A bit more history...
Waitaha were the first settlers of the Avon (Otakaro) River catchment, and made use of both the transport capabilities of the estuary and its rich supply of eels, whitebait, flounder and pipi. Their main villages were nearest modern day Pleasant Point, while the Ngati Mamoe and Ngai Tahu people used the sandy soil at the river mouth to grow kumara and aruhe (fern root), building manuka weirs to catch migrating eels. When Europeans settlers arrived, the vast Canterbury plains were seen as “copiously watered with rivers”, and, compared to waterways in their homelands, “clear as crystal.” Native flax, toi-toi and cabbage trees astounded the immigrants, as did the animals (birds, lizards and flounder) they attracted. At places the 26 kilometre-long river reached depths of 3 – 6 metres and small fishing trades were set up.
Farming was the main use of the land around the campus waterways until the 1970s, when the University of Canterbury's construction was largely completed, despite difficulties stemming from the high water table and swampy land it is founded on.
Since the settlement of the region, the Avon River has been used for drainage purposes -especially during the new University campus construction- and this resulted in considerable degradation to the local waterways. The upper reach of the Avon, known as Ilam Stream or Clarkson’s Drain, was proposed for recieving piped storwater discharge. Housing development and road implementation have increased the amount of impermeable surfaces, causing groundwater springs to dry up and inputting poor quality storm water from residential and carpark run-off, often with higher contaminant levels, to the surviving waterways. Removal of wetland and stream-side native vegetation and replacement with exotic deciduous species and mown grass has resulted in streambed siltation and riparian habitat loss. Both stream-straightening and clearing aquatic matter from within the streams saw the variety of flora and fauna present decline and certainly affected the natural character of the waterways.
1996 brought the beginnings of the waterways rehabilitation project through a student-led initiative to replant the Avons banks and restore native wildlife in the process. Consequentially both academic and general university staff and the campus environmental group became involved, and the project has expanded to oversee the continual upkeep and improvement of all campus waterways.
Maintenance efforts have included reduction in bed raking for minimal intervention, weed species removal, and nine riparian planting areas added along both the Avon and Okeover. Mayflies were trialled and headwaters rehabilitation began in 2003, which received a gold award for sustainable design (NZILA) the following year, when mudfish and crayfish were introduced also.
2005 saw several projects, including meanders rehabilitation, eel housing and harakeke softening, and stormwater was investigated in depth during the next few years.

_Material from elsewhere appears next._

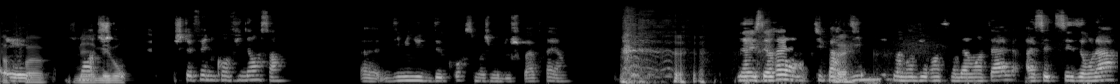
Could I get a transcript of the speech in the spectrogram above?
parfois, mais, bon. Je te fais une confidence, hein. 10 minutes de course, moi je me douche pas après. Hein. non, c'est vrai, hein, tu pars 10 minutes en endurance fondamentale à cette saison-là.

Using these ecological landscape treatments, stream velocity manipulation, and other applications there has been a visible increase in sediment and debris accumulation processes and riparian restoration, all aiding renewal of the natural waterways habitat.